* [Requirement] Go through the data and copy every line exactly, but not the images.

* [Supplied material]
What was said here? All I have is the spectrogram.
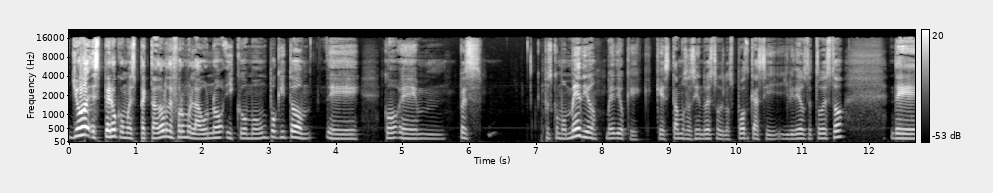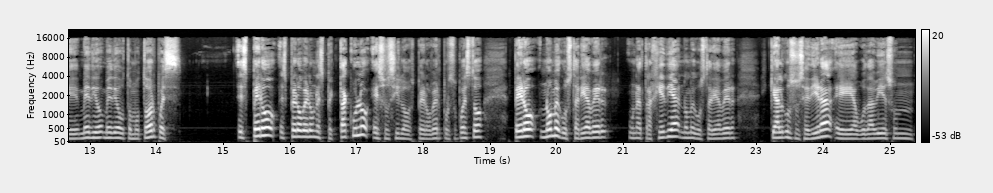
yo espero como espectador de Fórmula 1 y como un poquito, eh, em, pues, pues como medio, medio que, estamos haciendo esto de los podcasts y, videos de todo esto, de medio, medio automotor, pues espero, espero ver un espectáculo, eso sí lo espero ver, por supuesto, pero no me gustaría ver una tragedia, no me gustaría ver que algo sucediera. Eh, Abu Dhabi es un,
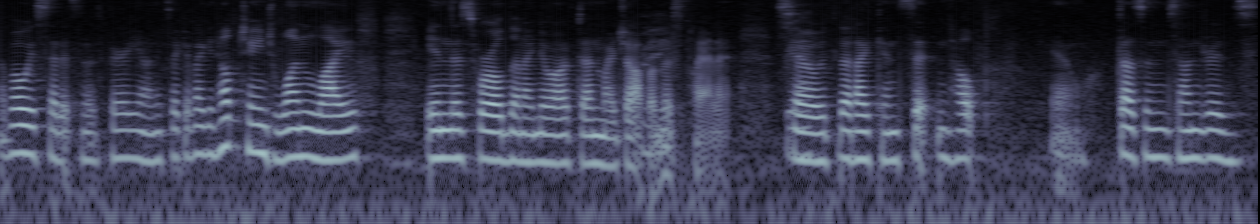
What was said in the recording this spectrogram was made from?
I've always said it since I was very young. It's like if I can help change one life in this world, then I know I've done my job on this planet. So Yeah. that I can sit and help, you know, dozens, hundreds,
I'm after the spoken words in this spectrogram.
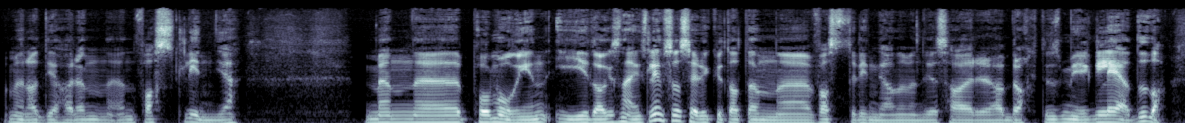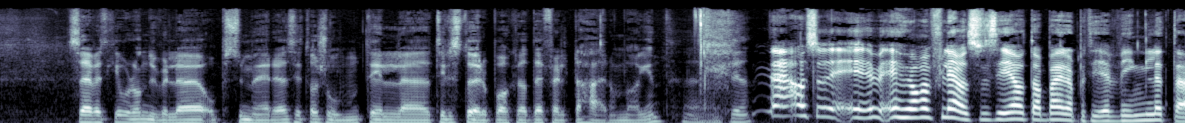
Jeg mener at de har en, en fast linje. Men uh, på målingen i Dagens Næringsliv så ser det ikke ut at den uh, faste linja nødvendigvis har, har brakt dem så mye glede, da. Så jeg vet ikke hvordan du ville oppsummere situasjonen til, eh, til Støre på akkurat det feltet her om dagen? eh, Nei, altså, jeg, jeg hører flere som sier at Arbeiderpartiet er vinglete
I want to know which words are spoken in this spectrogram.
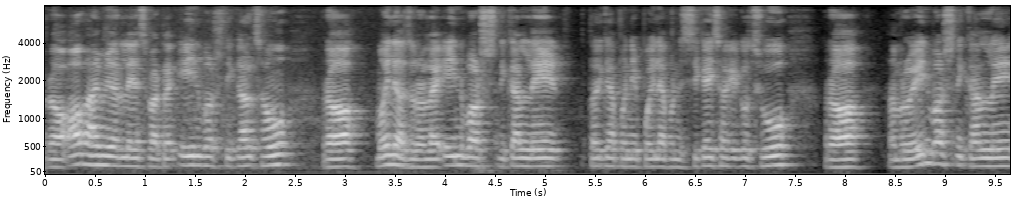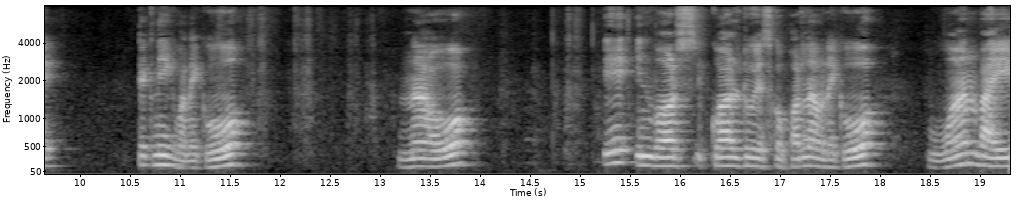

* [Response to this task]
What was said here? All I have is the spectrogram.
yo espero como espectador de Fórmula 1 y como un poquito, eh, em, pues, pues como medio, medio que, estamos haciendo esto de los podcasts y, videos de todo esto, de medio, medio automotor, pues espero, espero ver un espectáculo, eso sí lo espero ver, por supuesto, pero no me gustaría ver una tragedia, no me gustaría ver que algo sucediera. Eh, Abu Dhabi es un,
What was said in the recording this spectrogram was made from?
I've always said it since I was very young. It's like if I can help change one life in this world, then I know I've done my job on this planet. So Yeah. that I can sit and help, you know, dozens, hundreds,
I'm after the spoken words in this spectrogram.
Jeg mener at de har en, en fast linje. Men uh, på målingen i Dagens Næringsliv så ser det ikke ut at den uh, faste linja nødvendigvis har, har brakt dem så mye glede, da. Så jeg vet ikke hvordan du ville oppsummere situasjonen til, eh, til Støre på akkurat det feltet her om dagen? eh, Nei, altså, jeg, jeg hører flere som sier at Arbeiderpartiet er vinglete
I want to know which words are spoken in this spectrogram.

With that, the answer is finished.